_Extracted data entries_:
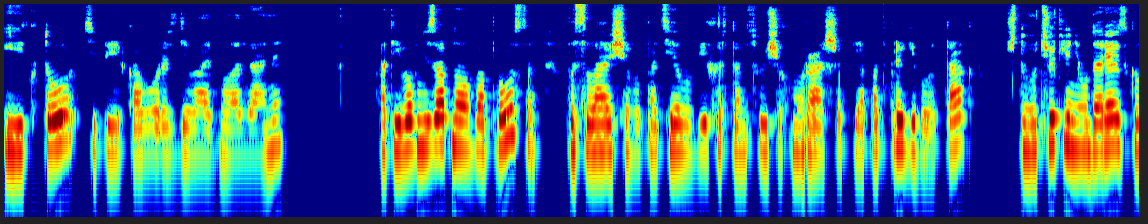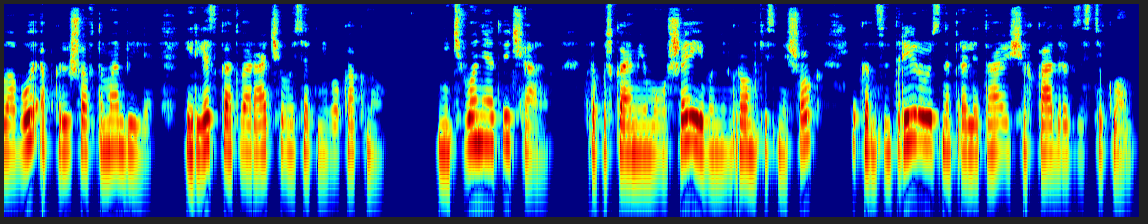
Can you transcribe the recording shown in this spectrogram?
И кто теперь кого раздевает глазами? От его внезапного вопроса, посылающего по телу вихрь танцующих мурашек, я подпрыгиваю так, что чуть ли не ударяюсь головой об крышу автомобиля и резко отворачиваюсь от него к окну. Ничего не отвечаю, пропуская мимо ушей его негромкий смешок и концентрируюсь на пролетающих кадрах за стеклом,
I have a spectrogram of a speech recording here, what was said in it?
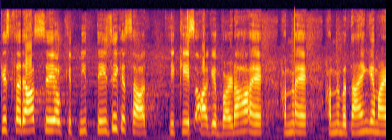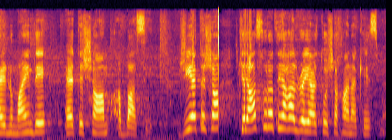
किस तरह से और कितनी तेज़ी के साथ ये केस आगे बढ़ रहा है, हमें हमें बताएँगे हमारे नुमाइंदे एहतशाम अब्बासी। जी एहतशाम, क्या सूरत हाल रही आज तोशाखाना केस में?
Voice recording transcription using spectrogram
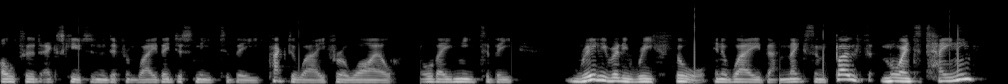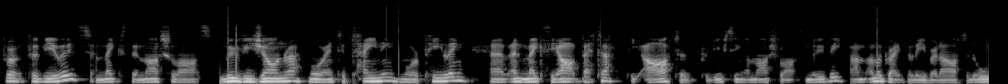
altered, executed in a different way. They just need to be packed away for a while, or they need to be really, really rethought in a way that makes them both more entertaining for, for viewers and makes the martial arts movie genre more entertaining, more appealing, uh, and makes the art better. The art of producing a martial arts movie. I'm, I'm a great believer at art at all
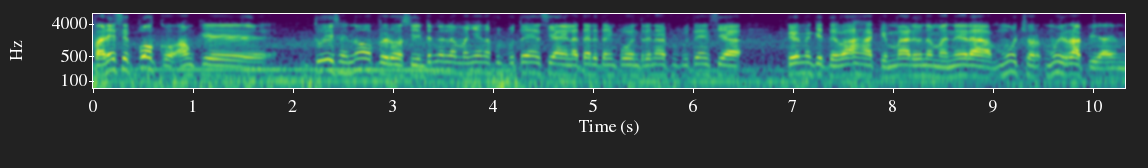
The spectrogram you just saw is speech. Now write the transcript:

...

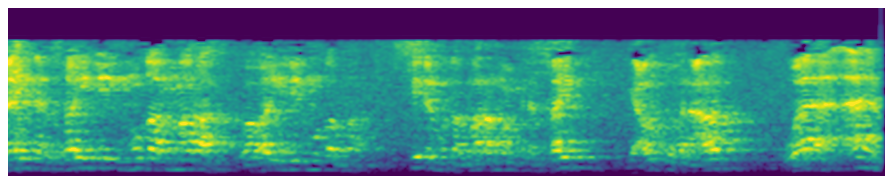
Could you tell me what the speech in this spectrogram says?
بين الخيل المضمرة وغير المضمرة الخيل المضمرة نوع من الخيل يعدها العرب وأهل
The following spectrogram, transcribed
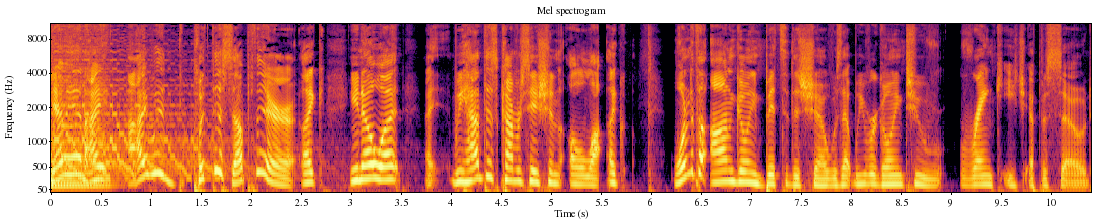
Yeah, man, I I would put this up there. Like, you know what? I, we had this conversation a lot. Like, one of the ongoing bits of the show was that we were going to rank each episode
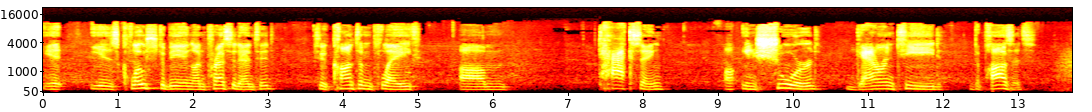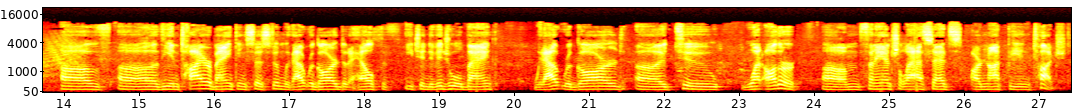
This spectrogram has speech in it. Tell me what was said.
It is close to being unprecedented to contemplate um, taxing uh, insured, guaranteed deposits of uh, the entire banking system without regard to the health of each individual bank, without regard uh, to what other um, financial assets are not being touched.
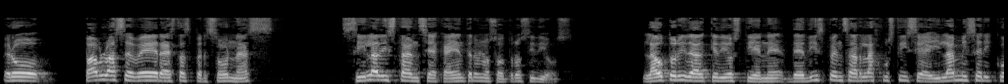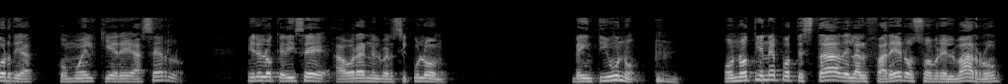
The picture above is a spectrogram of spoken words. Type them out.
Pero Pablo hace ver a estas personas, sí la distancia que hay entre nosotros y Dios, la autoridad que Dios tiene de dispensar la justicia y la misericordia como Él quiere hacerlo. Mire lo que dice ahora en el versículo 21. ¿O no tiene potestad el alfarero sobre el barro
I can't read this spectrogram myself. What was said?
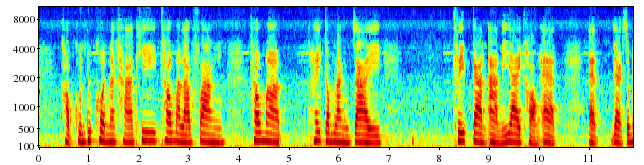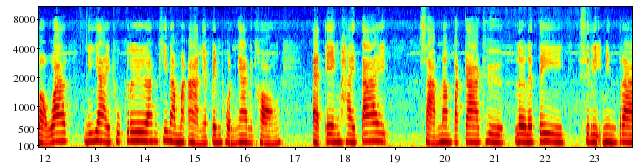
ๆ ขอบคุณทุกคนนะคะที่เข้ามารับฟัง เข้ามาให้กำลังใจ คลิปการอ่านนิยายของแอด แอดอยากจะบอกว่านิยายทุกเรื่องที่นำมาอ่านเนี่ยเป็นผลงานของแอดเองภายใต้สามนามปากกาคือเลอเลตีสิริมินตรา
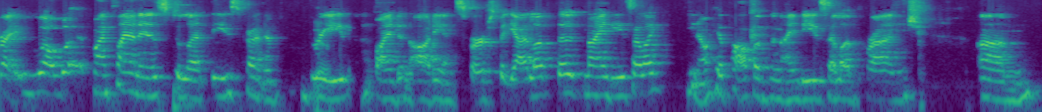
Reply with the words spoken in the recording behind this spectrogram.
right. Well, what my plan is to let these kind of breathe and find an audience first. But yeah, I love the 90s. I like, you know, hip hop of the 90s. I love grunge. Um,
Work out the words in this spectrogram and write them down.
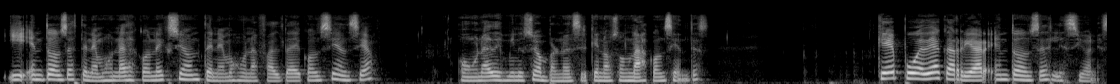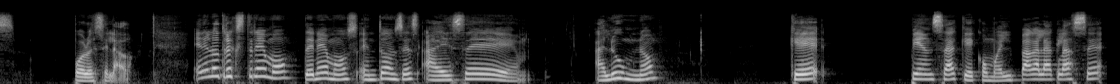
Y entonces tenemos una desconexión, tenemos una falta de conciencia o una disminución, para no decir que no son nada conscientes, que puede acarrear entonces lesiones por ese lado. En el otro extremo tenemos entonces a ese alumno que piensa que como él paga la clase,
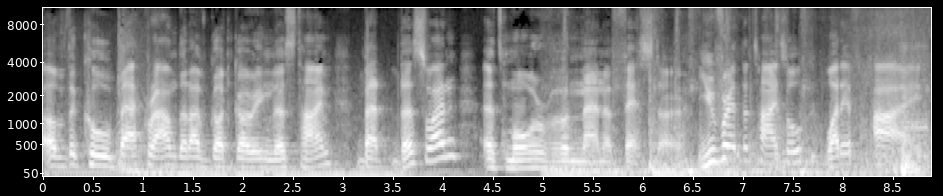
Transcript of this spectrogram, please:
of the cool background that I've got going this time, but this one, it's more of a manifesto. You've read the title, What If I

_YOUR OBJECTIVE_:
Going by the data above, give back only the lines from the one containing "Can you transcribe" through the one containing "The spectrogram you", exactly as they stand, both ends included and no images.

_OUTPUT OF THE EXERCISE_:
Can you transcribe the recording shown in this spectrogram?
И кто теперь кого раздевает глазами? От его внезапного вопроса, посылающего по телу вихрь танцующих мурашек, я подпрыгиваю так, что чуть ли не ударяюсь головой об крышу автомобиля и резко отворачиваюсь от него к окну. Ничего не отвечаю, пропуская мимо ушей его негромкий смешок и концентрируюсь на пролетающих кадрах за стеклом,
I have a spectrogram of a speech recording here, what was said in it?
किस तरह से और कितनी तेज़ी के साथ ये केस आगे बढ़ रहा है, हमें हमें बताएँगे हमारे नुमाइंदे एहतशाम अब्बासी। जी एहतशाम, क्या सूरत हाल रही आज तोशाखाना केस में?
Voice recording transcription using spectrogram
altered, executed in a different way. They just need to be packed away for a while, or they need to be really, really rethought in a way that makes them both more entertaining for, for viewers and makes the martial arts movie genre more entertaining, more appealing, uh, and makes the art better. The art of producing a martial arts movie. I'm, I'm a great believer at art at all
The spectrogram you just saw is speech. Now write the transcript:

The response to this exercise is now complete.